- Complete three sets of 12 reps.
Banded Assisted Pull-Up
- Place a large resistance band securely around a pull-up bar. A band with more resistance will provide you with more assistance/momentum to pull yourself up.
- Stand on a stable object (a bench will work), and grip the pull-up bar. With one hand, place the band around the arch of your shoe. Fully extend the banded leg.
- With a neutral spine and your abs engaged, pull yourself up. The band will provide you with momentum to lift your body up. Lower back down to the starting position.
- This counts as one rep. Complete three sets of 12 reps.
Plank With Knee Tap
- Start resting on all fours.
- With your palms flat, raise up off your knees onto your toes. Keep your hands directly below your shoulders.
- Contract your abs to keep yourself up and prevent your bottom from sticking up. Remember to keep your belly button pulled in.
- With your head and spine in line, keep your back flat — don't let it curve. Picture your body as a long, straight board.
- With control, slowly tap your left knee to the ground without moving your hips. Lift your left knee back up, returning to the starting position. Repeat the same movement with the right leg. This completes one rep.
- Complete two sets of 10 reps.
- Start standing with a 10-pound dumbbell in each hand; if this is too heavy or too light, feel free to adjust the weight. Make sure your bodyweight is evenly distributed on each foot, your spine is in a neutral position, and your shoulders are back and open.
- With your arms extended, hold the dumbbells about four inches away from your legs; this will activate your abdominal muscles. Begin to walk forward, maintaining a neutral spine and keeping your shoulders up and open.
- Walk 10 steps forward, then turn around and walk for 10 more steps. Repeat for two rounds.
- Begin in a full plank. Lower your right elbow to the mat, then your left, coming into an elbow plank.
- Put your right hand on the mat, and straighten your right elbow. Do the same on the left to return to a full plank.
- This completes one repetition.
- Complete two sets of 10 reps.
- Find a step or a bench that, when you place your foot squarely on it, your knee is at a 90-degree angle or larger.
- Step up with the right foot, then the left, bringing both feet completely onto the bench.
- To return to the starting position, lead with the right foot to step down to the floor, then the left, until ending with both feet on the ground.
- Complete 12 reps, and repeat on the left side. Repeat for a total of three sets.
If this is too easy, you can perform this exercise with dumbbells.
Deadlift With Knee Drive

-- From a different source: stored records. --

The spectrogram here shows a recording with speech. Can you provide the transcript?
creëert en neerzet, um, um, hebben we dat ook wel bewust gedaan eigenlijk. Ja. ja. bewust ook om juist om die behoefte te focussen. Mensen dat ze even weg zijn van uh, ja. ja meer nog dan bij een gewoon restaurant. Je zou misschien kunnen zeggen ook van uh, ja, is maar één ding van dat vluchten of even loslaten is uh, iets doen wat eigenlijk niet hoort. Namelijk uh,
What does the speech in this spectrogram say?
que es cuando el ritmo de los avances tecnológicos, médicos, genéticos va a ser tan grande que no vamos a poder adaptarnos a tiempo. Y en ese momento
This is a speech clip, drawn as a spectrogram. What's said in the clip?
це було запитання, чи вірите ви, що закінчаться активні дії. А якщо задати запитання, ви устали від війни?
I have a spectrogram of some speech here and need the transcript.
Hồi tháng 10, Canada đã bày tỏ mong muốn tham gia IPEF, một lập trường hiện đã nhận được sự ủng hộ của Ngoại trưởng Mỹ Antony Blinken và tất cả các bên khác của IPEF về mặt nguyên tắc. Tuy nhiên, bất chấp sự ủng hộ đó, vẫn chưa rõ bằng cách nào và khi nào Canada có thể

- If you're a beginner, you can do this exercise without weight. For more advanced levels, grab a set of dumbbells. Ten pounds is a good starting point.

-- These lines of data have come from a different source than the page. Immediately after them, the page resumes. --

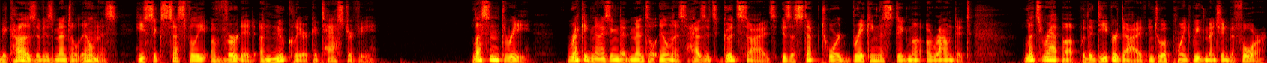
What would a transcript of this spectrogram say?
Because of his mental illness, he successfully averted a nuclear catastrophe. Lesson 3 Recognizing that mental illness has its good sides is a step toward breaking the stigma around it. Let's wrap up with a deeper dive into a point we've mentioned before.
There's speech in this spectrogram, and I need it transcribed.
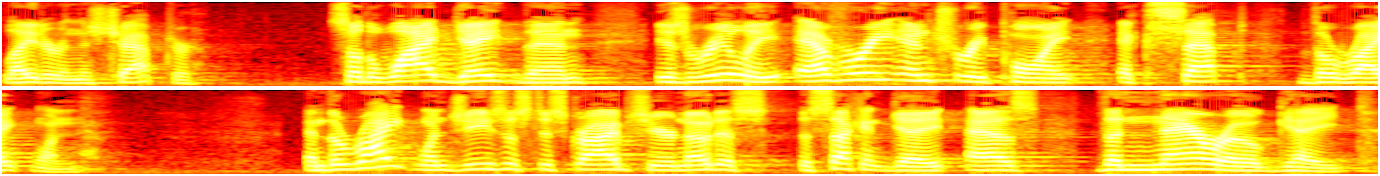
later in this chapter. So the wide gate then is really every entry point except the right one. And the right one Jesus describes here, notice the second gate as the narrow gate.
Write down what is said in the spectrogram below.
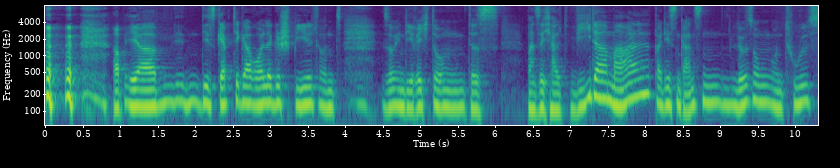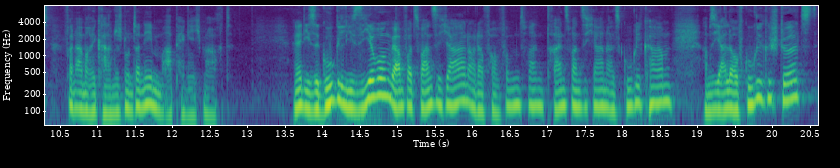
habe eher die Skeptikerrolle gespielt und so in die Richtung des man sich halt wieder mal bei diesen ganzen Lösungen und Tools von amerikanischen Unternehmen abhängig macht. Ja, diese Googleisierung, wir haben vor 20 Jahren oder vor 25, 23 Jahren, als Google kam, haben sich alle auf Google gestürzt.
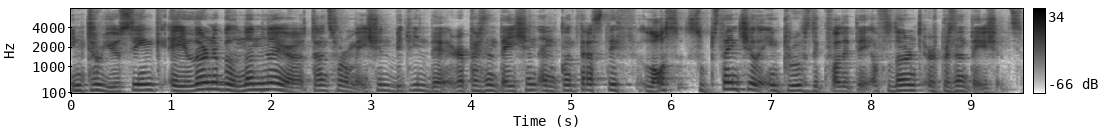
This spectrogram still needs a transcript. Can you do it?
Introducing a learnable nonlinear transformation between the representation and contrastive loss substantially improves the quality of learned representations.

- Hold a dumbbell in each hand, and stand tall.
- Engage your core, and keep your spine neutral as you begin to hinge at your hips, pushing your hips backward. At the same time, lift your left leg off the ground. Be sure to keep your left foot dorsiflexed (don't point your toes). Continue to hinge at your hips until your back is parallel to the ground; your leg should be in line with your back. Your back should be flat, and your head/neck should be in a neutral position.
- Return to your standing position without placing your left foot on the ground. Once you're upright, drive your left knee up, creating a 90-degree angle at your knee joint. Your left foot should still be dorsiflexed. Be sure to stay tall and keep your core engaged throughout the entire movement. This counts as one rep.
- Do three sets of 12 reps on each leg.
Dumbbell Walking Lunge
- Stand upright, feet together, with 10-pound dumbbells at your side. Take a controlled step forward with your left leg, lowering your hips toward the floor by bending both knees to 90-degree angles. Your back knee should point toward but not touch the ground, and your front knee should be directly over your ankle.
- Press your left heel into the ground, and push off with your right foot to bring your right leg forward, stepping with control into a lunge on the other side. This completes one repetition.
- Complete two sets of 10 reps.